“I’ve had a lot of parents come in over the years that just have said, ‘I don’t know what to do. How do I handle when my teenager is doing this, this and this at home?’ Pringle tells U.S. News.1 Whether solutions involve family therapy, workbooks, or simply a different means of communication, high school counselors are trained to help families iron out difficulties they may be having.

Counselors can also help parents navigate other difficult processes, including the college application process, providing training for parents on how to fill out the FAFSA, or even how to access further counseling for their children.

 

Preparing Students for Life After High School

High school counselors have many important roles, but perhaps most important is providing students with information so that they can plan for their life after college, whether it be college, trade school, or entering the working world.

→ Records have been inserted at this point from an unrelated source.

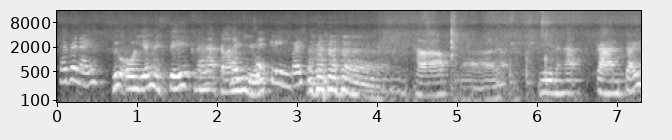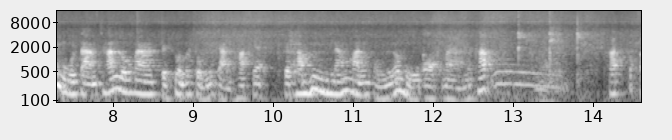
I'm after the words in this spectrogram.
ให้ไปไหน ซื้อโอเลี้ยงในซิกนะฮะกำลังใช้หิวใช้กลิ่นไปใช่ไหมครับอ่านะฮะ นี่นะฮะการใจหมูสามชั้นลงมาเป็นส่วนผสมในการพัดเนี่ยจะทำให้มีน้ำมันของเนื้อหมูออกมานะครับอืมพัดเข้าไป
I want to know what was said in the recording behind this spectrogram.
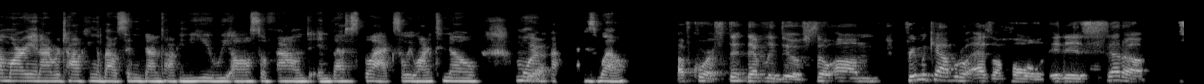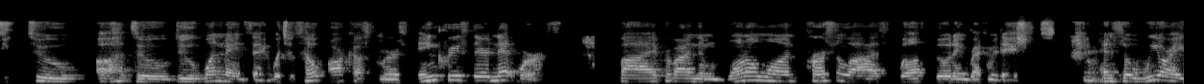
Amari and I were talking about sitting down talking to you, we also found Invest Black. So, we wanted to know more yeah. about that as well. Of course, definitely do. So, um, Freeman Capital as a whole, it is set up to uh, to do one main thing, which is help our customers increase their net worth by providing them one-on-one personalized wealth building recommendations. Mm-hmm. And so we are a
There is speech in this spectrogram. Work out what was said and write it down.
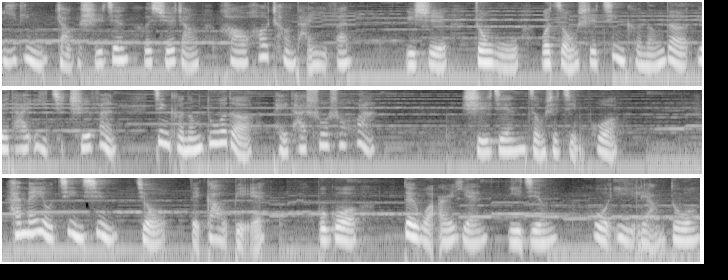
一定找个时间和学长好好畅谈一番。于是中午，我总是尽可能地约他一起吃饭，尽可能多地陪他说说话。时间总是紧迫，还没有尽兴就得告别。不过对我而言，已经获益良多。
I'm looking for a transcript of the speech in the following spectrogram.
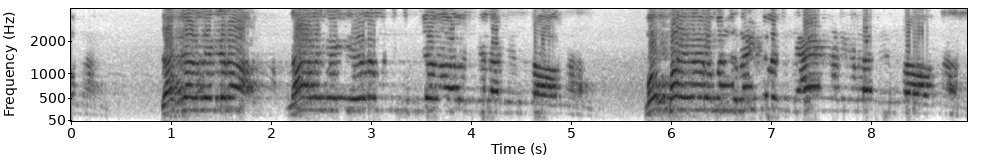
ఉన్నారు. దగ్గర దగ్గర నాలుగైదు వేల మంది ఉద్యోగాలు వచ్చేలా చేస్తా ఉన్నారు. ముప్పై వేల మంది రైతులకు న్యాయం జరిగేలా చేస్తా ఉన్నారు.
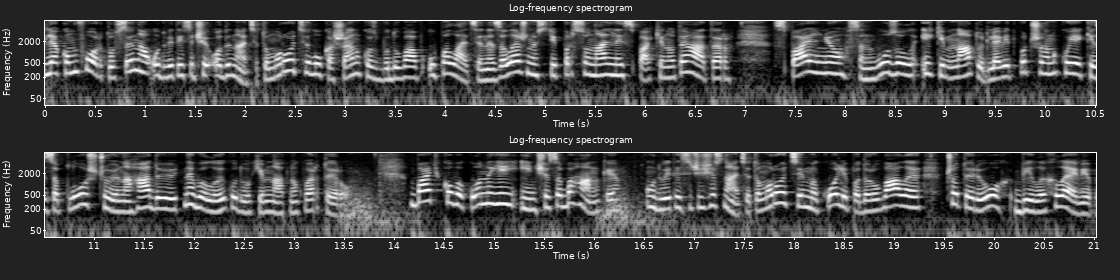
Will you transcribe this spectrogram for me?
Для комфорту сина у 2011 році Лукашенко збудував у Палаці Незалежності персональний спа-кінотеатр, спальню, санвузол і кімнату для відпочинку, які за площею нагадують невелику двокімнатну квартиру. Батько виконує й інші забаганки. У 2016 році Миколі подарували чотирьох білих левів.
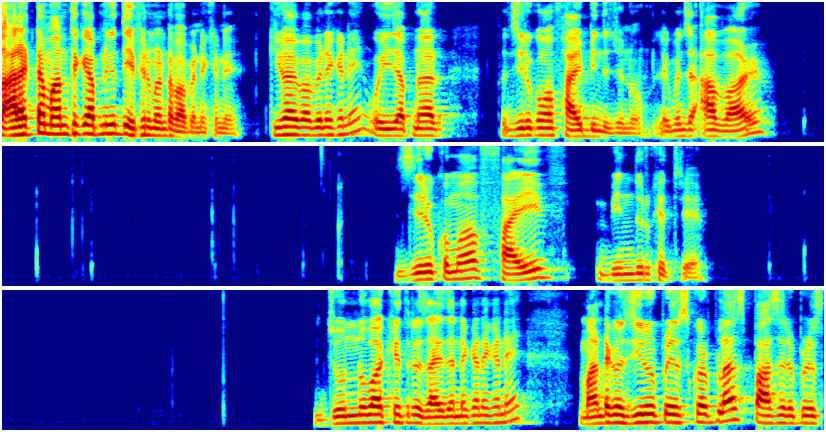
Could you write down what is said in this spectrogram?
তো আরেকটা মান থেকে আপনি কিন্তু এফ এর মানটা পাবেন এখানে। কীভাবে পাবেন এখানে? ওই যে আপনার জিরো কমা ফাইভ বিন্দুর জন্য। লিখবেন যে আবার জিরো কমা ফাইভ বিন্দুর ক্ষেত্রে। জন্য বা ক্ষেত্রে যাই দেন এখানে এখানে মানটা জিরো প্রেস স্কোয়ার প্লাস পাঁচের প্রেস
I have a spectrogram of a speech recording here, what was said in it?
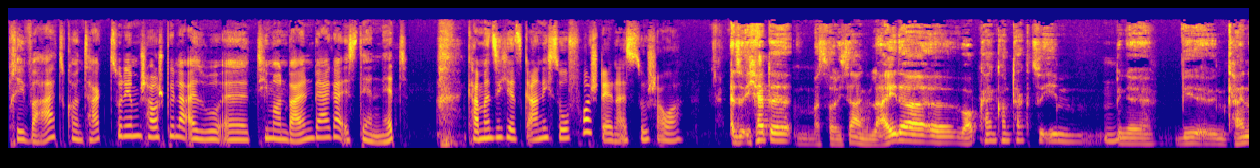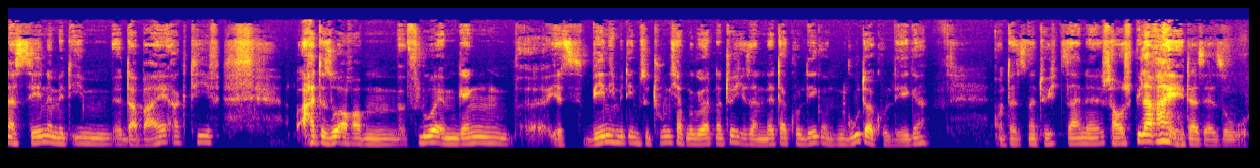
privat Kontakt zu dem Schauspieler, also äh, Timon Wallenberger? Ist der nett? Kann man sich jetzt gar nicht so vorstellen als Zuschauer. Also ich hatte, was soll ich sagen, leider äh, überhaupt keinen Kontakt zu ihm. Mhm. Bin ja in keiner Szene mit ihm äh, dabei aktiv. Hatte so auch auf dem Flur im Gängen äh, jetzt wenig mit ihm zu tun. Ich habe nur gehört, natürlich ist er ein netter Kollege und ein guter Kollege. Und das ist natürlich seine Schauspielerei, dass er so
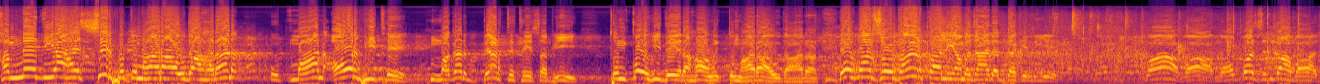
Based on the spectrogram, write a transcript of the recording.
हमने दिया है सिर्फ़ तुम्हारा उदाहरण। उपमान और भी थे, मगर व्यर्थ थे सभी। तुमको ही दे रहा हूँ तुम्हारा उदाहरण। एक बार जोरदार तालियाँ बजाए रद्दा के लिए। वाह वाह, मोहब्बत जिंदाबाद।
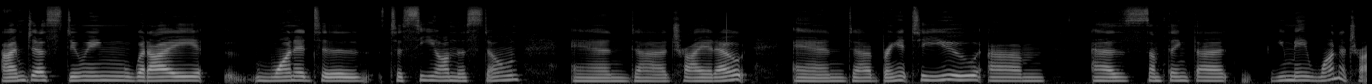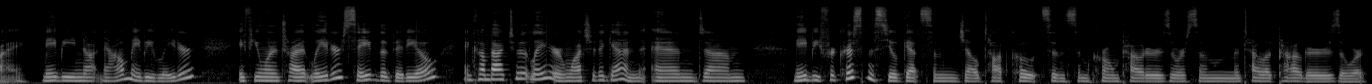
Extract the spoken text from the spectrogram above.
I'm just doing what I wanted to to see on the stone and uh, try it out and uh, bring it to you um, as something that you may want to try. Maybe not now, maybe later. If you want to try it later, save the video and come back to it later and watch it again. And um, maybe for Christmas, you'll get some gel top coats and some chrome powders or some metallic powders or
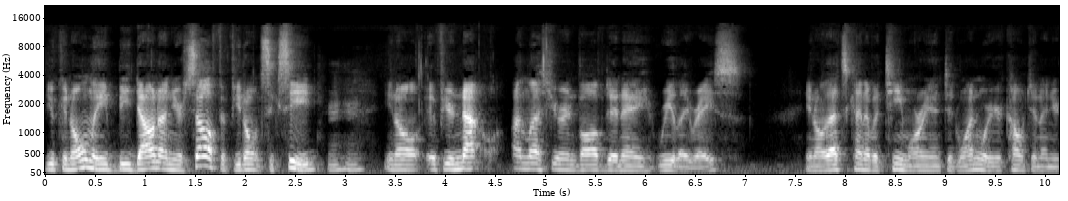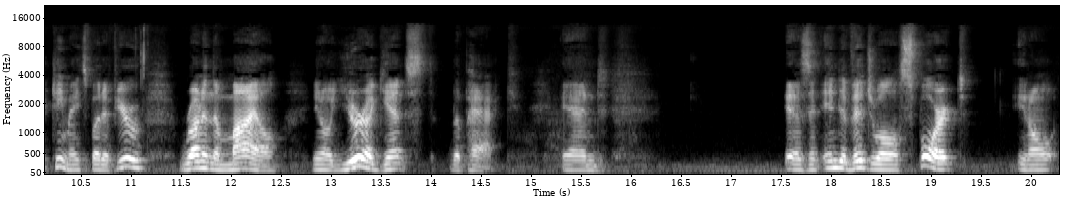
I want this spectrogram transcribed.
you can only be down on yourself if you don't succeed. Mm-hmm. You know, if you're not, unless you're involved in a relay race, you know, that's kind of a team oriented one where you're counting on your teammates. But if you're running the mile, you know, you're against the pack. And as an individual sport, you know,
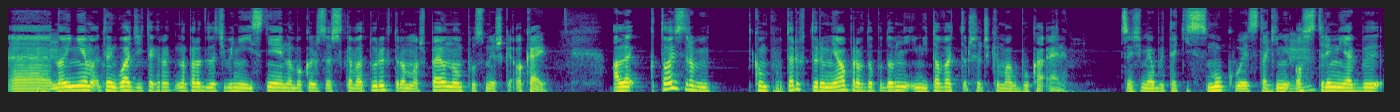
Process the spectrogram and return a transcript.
E, no i nie ma, ten gładzik tak naprawdę dla ciebie nie istnieje, no bo korzystasz z klawiatury, którą masz pełną, plus myszkę. Okej. Okay. Ale ktoś zrobił komputer, który miał prawdopodobnie imitować troszeczkę MacBooka R. W sensie miał być taki smukły, z takimi mm -hmm. ostrymi jakby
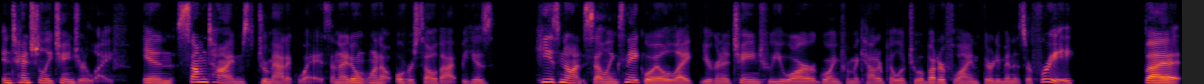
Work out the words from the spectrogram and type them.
intentionally change your life in sometimes dramatic ways. And I don't want to oversell that because he's not selling snake oil like you're going to change who you are going from a caterpillar to a butterfly in 30 minutes or free. But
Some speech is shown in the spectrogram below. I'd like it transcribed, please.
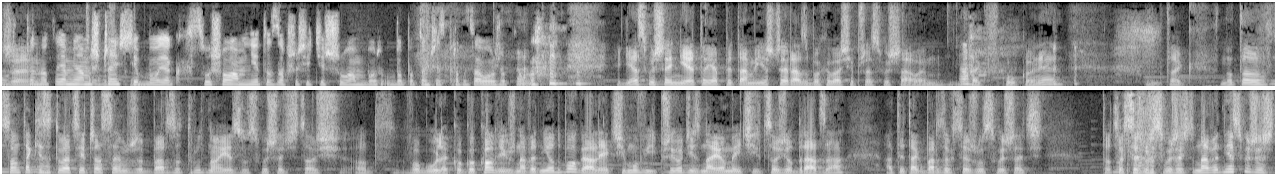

It’s important that students have access to counselors during this transitionary phase. High school counselors complement the work of other educational staff, giving students information and support so they can make a well-informed decision about their future.

Recent studies have shown that access to school counselors in high school actually increases college enrollment.

“Research shows that comprehensive school counseling programs do indeed affect student success and achievement,” Robert Bardwell writes in a column featured on the New York Times. “Data also indicate that students who have access to quality school counseling do better on standardized achievement tests, one predictor of success in college. The percentage of students bound for higher education increases when they have access to highly trained school counselors…”6

Regardless of the path students choose, the counselor provides a critical role in helping students transition into their next life stage, from hosting career fairs, to helping students fill out college applications, or simply listening to their struggles during this time.

Today’s high school counselors have a wide swath of responsibilities. Not only do they help students adequately transition into adulthood, but they also help parents and students cope with these new life changes. They are an indispensable part of today’s education team, and their importance will only grow in years to come.

For those interested in helping adolescents transition into adulthood, are concerned about students’ social and mental well being, and are passionate about helping people, earning a Masters in Counseling from Wake Forest University is a stepping stone to accomplishing your goals.

 

https://www.usnews.com/education/blogs/high-school-notes/2015/02/02/3-ways-high-school-counselors-can-help-students-parents

2 https://www.counseling.org/government-affairs/public-policy/public-policy-news-view/position-papers/2013/02/11/student-support-act-reducing-the-student-to-counselor-ratio

3 https://www.counseling.org/Resources/Library/ERIC%20Digests/99-05.pdf

4 https://www.stopbullying.gov/media/facts/index.html

5 http://neatoday.org/2015/02/01/school-counselors-are-more-indispensable-than-ever/

6 https://thechoice.blogs.nytimes.com/2010/10/25/counselor-2/